      Of course, you're perfectly right. Amendment is one of those tricky areas of constitutional planning. On one hand, the desire for stability and entrenchment vies agin the interests of flexibility and legitimate revisions. It seems important that we begin to think about these things, and the choices implicit in them, now.

      Agenda-setting in constitutional reform is also an important consideration. In Ireland, the Dail enjoys priority on this score. Would we want citizens to have some mechanism to propose an amendment of some kind, or leave agenda-setting in the hands of legislators, or perhaps have episodic reviews of the sort you envisage? A tricky one, particularly as your constitution swells in scale, encompassing not only institutional structures and rules, but substantive (fundamental) legal rights.

  4. Great stuff LPW. Not sure that any constitution can be made binding anyway - the US Constitution is no different from any other constitution, in terms of capacity to be sidelined or tweaked. Even if our hypothetical Scottish one enshrined our right to (for example) bear buns from Greggs, a future Holyrood could argue that buns are not always buns and in any case Greggs is no longer Greggs as enshrined by our Great Founders.
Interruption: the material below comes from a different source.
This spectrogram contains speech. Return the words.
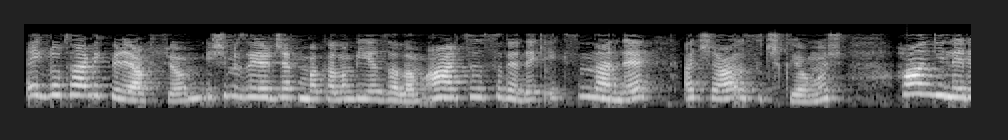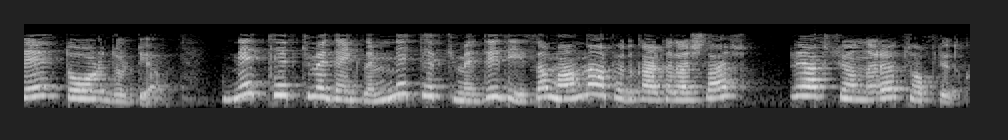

    Thanks for the Brazilian extract which is depressing - and a salutary reminder that in terms of encountering reality constitutions can be fine words but are also just words. Most of the US's wars - including its Civil War! - are arguably unconstitutional, as has been (for example) the destruction of the US left post 1945.

    1. Edwin,

      As binding as any law can be, I suppose. Certainly, the world moves on and the text remains unaltered - at least on the page - but new situations pose new challenges of interpretation. Just don't tell Justice Antonin Scalia that. He gets awfully cross.

  5. This post has been on my mind for the last couple of weeks, to the extent is has prompted me to write my own post - not finished yet!

    (Caveat - I'm not a lawyer. Nor a politician!)

    Any constitution should set out the basic, fundamental laws, and how these are protected.

    What worries me about Salmond's view of a constitution is that it would limit what I see as "policy" issues. The New Statesman article you link to mentions Salmond's wish to provide a right to training and removing nuclear weapons. These are policies, and should be enshrined in a constitution.

    But there's a lot more thinking to do...

    1. Patrick,

      Glad to have prompted some thought! A constitution is, after all, something more than your average statute. Absolutely right, that folk - and not just political devotees and constitutional lawyers - should think about it what it says.

      On Salmond, I'm not sure I'd quite agree with your general point. If we're going to have constitutional rights and provisions which can be vindicated in court, we're always going to try to limit policy options. For example, if we put the rights of local government on constitutional footing - as people like Andy Wightman contend for - that both establishes institutions and constrains others, and the policies they can adopt. The same goes for fundamental rights which documents like the ECHR and its Protocols already recognise, such as a right to education.

      There are also questions which can be asked about how specific constitutional rights need to be. For example, if you read many modern constitutions, you'll find references to core social and economic rights, but often in very vague terms, which have to be filled out by primary legislation. Although no enthusiast for the Brazilian model of constitutions myself, I wouldn't like to overstate my case.